Beyond the labels of nationality, gender, religion, profession — all the things that separate us — there are more basic things that bind people together. Like being human, having hopes, fears and dreams.

An ambitious project that tries to show how much people all share is running through Sunday at the Museum of Photographic Arts in Balboa Park. The video exhibition is called "7 billion Others."

A team of reporters conducted 6,000 interviews in more than 80 countries and asked all the people the same 45 questions. The project's organizers hope the end result is a strong feeling of humanity, and a closeness despite physical distance and conflict.
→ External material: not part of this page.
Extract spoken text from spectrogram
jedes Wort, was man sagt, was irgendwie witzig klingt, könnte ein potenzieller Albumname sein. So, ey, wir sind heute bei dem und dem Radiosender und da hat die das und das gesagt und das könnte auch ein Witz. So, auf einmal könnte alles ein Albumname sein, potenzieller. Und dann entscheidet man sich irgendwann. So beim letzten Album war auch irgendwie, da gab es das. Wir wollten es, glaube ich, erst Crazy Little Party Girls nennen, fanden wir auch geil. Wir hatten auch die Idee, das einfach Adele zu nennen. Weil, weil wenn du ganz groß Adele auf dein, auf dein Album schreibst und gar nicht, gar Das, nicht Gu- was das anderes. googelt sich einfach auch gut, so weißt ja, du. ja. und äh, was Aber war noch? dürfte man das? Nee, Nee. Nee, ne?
Yann Arthus-Bertrand, photographer, filmmaker and creator of the project, said he's learned a lot from those interviewed.

"I've learned that everybody has something to say to me — to make me bigger, to make me clever," Arthus-Bertrand told KPBS Midday Edition.
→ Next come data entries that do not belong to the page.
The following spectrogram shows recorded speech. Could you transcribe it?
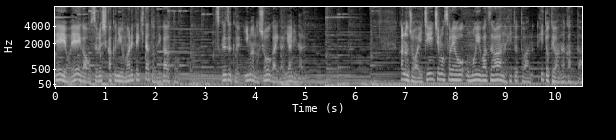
栄誉映画をする資格に生まれてきたと願うとつくづく今の生涯が嫌になる。彼女は一日もそれを思い煩わぬ人とは人ではなかった。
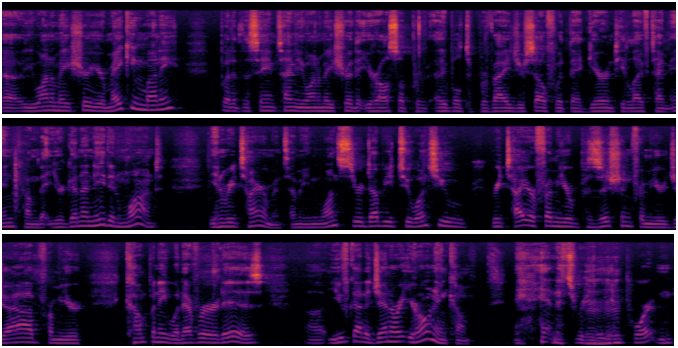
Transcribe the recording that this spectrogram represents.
Uh, you want to make sure you're making money, but at the same time, you want to make sure that you're also pro- able to provide yourself with that guaranteed lifetime income that you're going to need and want in retirement. I mean, once you're W two, once you retire from your position, from your job, from your company, whatever it is, uh, you've got to generate your own income and it's really mm-hmm. important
"You don't know how to read, you don't know how to write, but what you say is amazing," he said of some of the interviewees.

Galitt Kenan became the manager of the project after she was interviewed. Kenan said the people were able to openly talk about personal issues because of the bonds that were formed with the interviewers. She said the many interviews took from one to four hours.

"These are real encounters with the people," Kenan said. "It's not a TV show, you're not going there for a 15-minute interview."


Deborah Klochko, executive director of the Museum of Photographic Arts, called the exhibit impressive.

"It's not only a mosaic of individuals but a mosaic of voices," she said.

Exhibit Unites Humanity Through 45 Questions